The history of colored cooking aids directly parallels that of the emerging automated kitchen. Prior to the industrial revolution, agateware offered lackluster, all-white kitchens their only hint of color. Kitchenware, dishes, pots, and other items were also plain and unimaginative. Utensils—in their bare steel frames plated with tin, nickel, or chrome, and later stainless steel were just as pallid until color came along.

It happened around 1927. Competition was everywhere, especially in real estate. To attract buyers, builders resorted to gimmicks such as using pink and blue tiles, instead of the traditional white, in bathrooms. The tiles were a hit—an indication that America applauded merchandisers' efforts to add vibrance to homes. Houseware manufacturers quickly responded. A color revolution in the kitchen had begun, and it hasn’t let up yet.

By the end of the decade, the "Color Craze" had replaced the "White Enamel Era," so-called by women's and home-fashions magazines. Department stores such as Abraham & Straus, Macy's,,and Wanamaker's led the market selling utensils and other kitchen paraphernalia in color. Sears Roebuck, Kresge, Spiegel, and F. W. Woolworth—also retailers catering to middle class housewives—offered serving trays, canisters, spice sets, breadboxes, clocks, scales, garbage cans, dishes, and even dustpans to eager homemakers.

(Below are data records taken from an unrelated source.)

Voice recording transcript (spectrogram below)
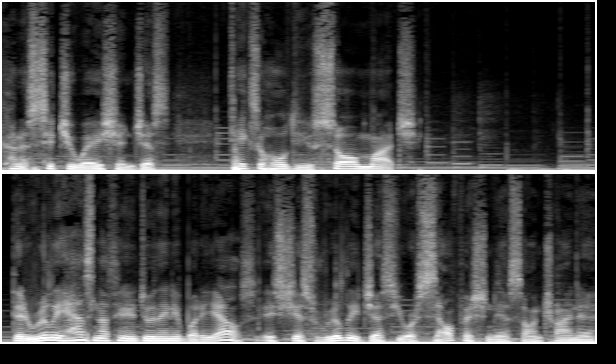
kind of situation just takes a hold of you so much that it really has nothing to do with anybody else. It's just really just your selfishness on trying to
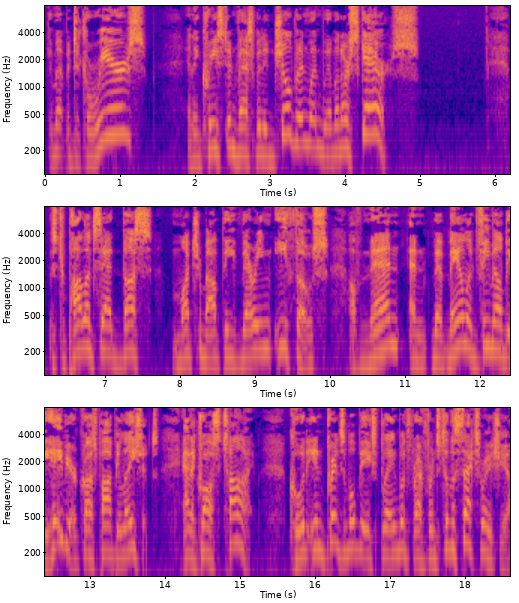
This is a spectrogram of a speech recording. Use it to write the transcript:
commitment to careers, and increased investment in children when women are scarce. Mr. Pollet said thus much about the varying ethos of men and uh, male and female behavior across populations and across time could in principle be explained with reference to the sex ratio.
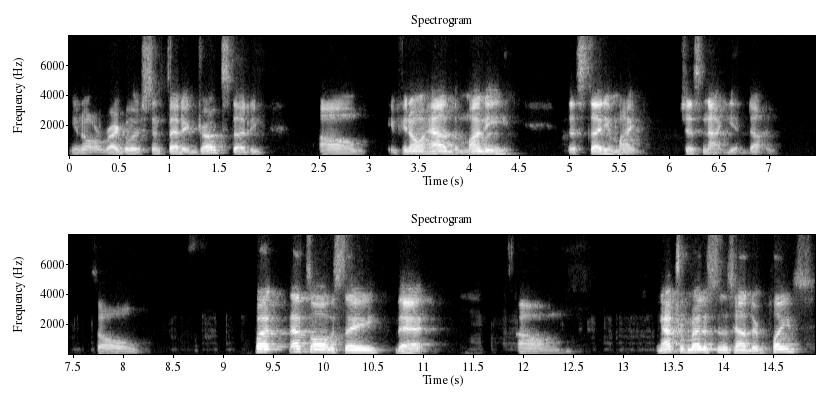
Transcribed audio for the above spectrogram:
you know a regular synthetic drug study, um, if you don't have the money, the study might just not get done. So, but that's all to say that um, natural medicines have their place,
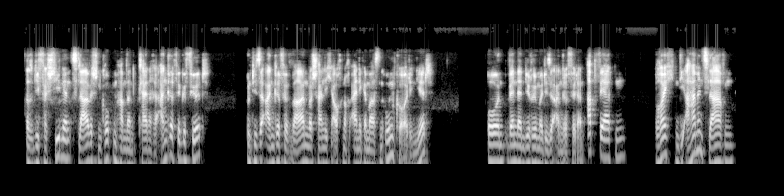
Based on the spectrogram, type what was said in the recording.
Also die verschiedenen slawischen Gruppen haben dann kleinere Angriffe geführt und diese Angriffe waren wahrscheinlich auch noch einigermaßen unkoordiniert. Und wenn dann die Römer diese Angriffe dann abwehrten, bräuchten die armen Slawen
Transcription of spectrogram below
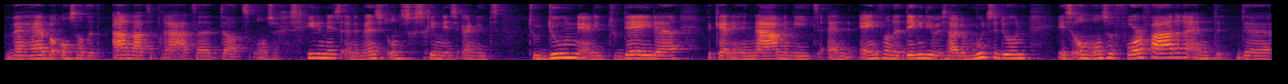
We hebben ons altijd aan laten praten dat onze geschiedenis en de mensen uit onze geschiedenis er niet toe doen, er niet toe deden. We kennen hun namen niet. En een van de dingen die we zouden moeten doen is om onze voorvaderen en de, de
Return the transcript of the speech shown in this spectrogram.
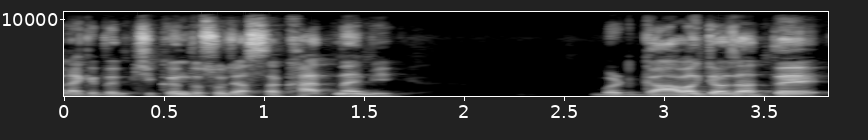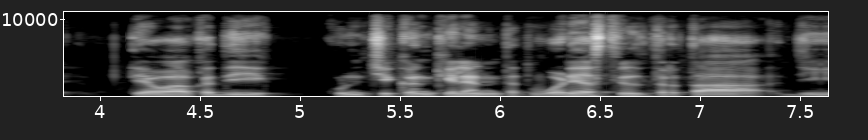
हालाकी तर चिकन तसं जास्त खात नाही मी. बट गावात जेव्हा जातं आहे तेव्हा कधी कोण चिकन केल्याने त्यात वडे असतील तर ता जी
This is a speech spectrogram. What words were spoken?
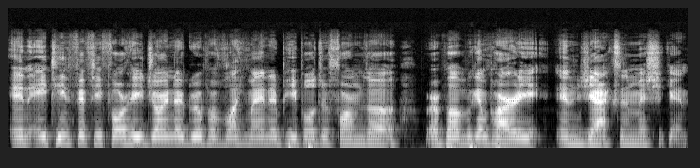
In 1854, he joined a group of like minded people to form the Republican Party in Jackson, Michigan.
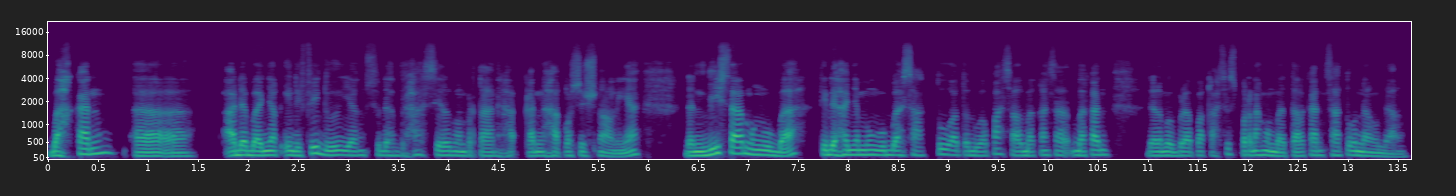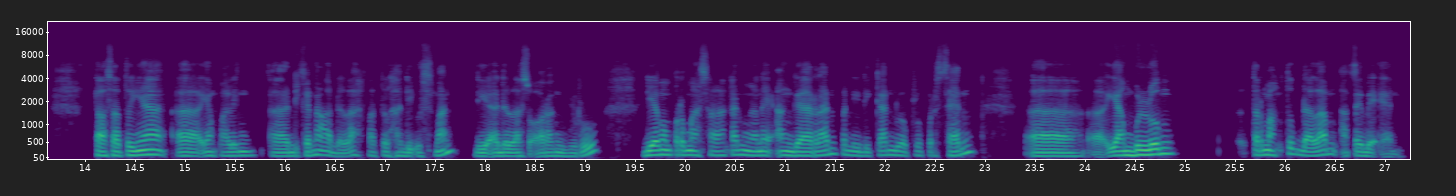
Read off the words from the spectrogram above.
bahkan uh, ada banyak individu yang sudah berhasil mempertahankan hak konstitusionalnya dan bisa mengubah tidak hanya mengubah satu atau dua pasal bahkan bahkan dalam beberapa kasus pernah membatalkan satu undang-undang. Salah satunya uh, yang paling uh, dikenal adalah Fatul Hadi Usman. Dia adalah seorang guru. Dia mempermasalahkan mengenai anggaran pendidikan 20% uh, yang belum termaktub dalam APBN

Kitchen-tool manufacturing was widespread in the early part of this century. Many small businesses produced all types of labor-saving devices with and without color. Acme Metal Goods Mfg. Co., of Newark, N.J., and Bromwell Wire Goods, in Cincinnati, Ohio, were only two.

But antiques dealers say the name on utensils that probably pops up more often than others is A & J Mfg. Co., of Binghamton, N.Y. Colored utensils from A & J are widely available at flea markets and antiques shows and shops simply because these products proliferated nationally and internationally in the kitchen-cutlery market for about 40 years. Stamped into the tool's metal, their trademark is a diamond shape with the Monogram "A & J" superimposed on the utensil.

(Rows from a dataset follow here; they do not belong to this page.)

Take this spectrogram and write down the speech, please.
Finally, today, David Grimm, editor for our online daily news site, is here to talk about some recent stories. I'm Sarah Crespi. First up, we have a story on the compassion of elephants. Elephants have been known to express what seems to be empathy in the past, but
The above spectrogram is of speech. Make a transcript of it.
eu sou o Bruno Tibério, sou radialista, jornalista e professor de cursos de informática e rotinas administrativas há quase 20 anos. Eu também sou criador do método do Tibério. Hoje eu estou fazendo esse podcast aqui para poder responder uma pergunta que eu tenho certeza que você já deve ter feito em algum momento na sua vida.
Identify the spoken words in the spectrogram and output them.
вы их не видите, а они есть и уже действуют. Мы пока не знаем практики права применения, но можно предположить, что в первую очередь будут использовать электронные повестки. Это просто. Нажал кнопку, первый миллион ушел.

A & J began humbly in 1909 in the homes of Benjamin T. Ash and Edward H. Johnson, who lived in rural upstate New York. After creating and marketing their first product—a one-handed eggbeater—they added numerous other kitchen gadgets with natural wooden handles to their product line. By 1918, A & J had moved to a commercial building and employed 200 workers who cranked out some four million tools annually.

A & J was the first to offer knives, spatulas, ladles, and other items in one package. In 1923, the company entered the toy market, producing its regular kitchen items in miniature, with the same colored handles, for young girls. The half-sized eggbeaters, waffle irons, strainer spoons, and rolling pins were exact replicas of the ones Mother employed. Johnson's intent with the company's line of Mother's Little Helper Kitchen Tools for Little Cooks and Bakers was to familiarize future housewives with the A & J name so they would buy the company's products when they grew up and had a home of their own. The strategy worked.
                                   
A & J was so successful that Edward Katzinger, founder of Ekco, bought the company in 1929 and moved it to Chicago in 1931. Ekco kept the A & J trademark and line until the 1950s, and sold the toys until 1937.

So while some of the items advertised on TV today may seem futuristic, their purpose is the same—to make like easier with less work for not only mother, but anyone who cooks.

For more information, see an earlier post of this blog on kitchen gadgets from February 18, 2013, entitled “Less Work for Mother.”

1 comment:

Anonymous said...

Really enjoyed this article. Good information and written very well too. Thanks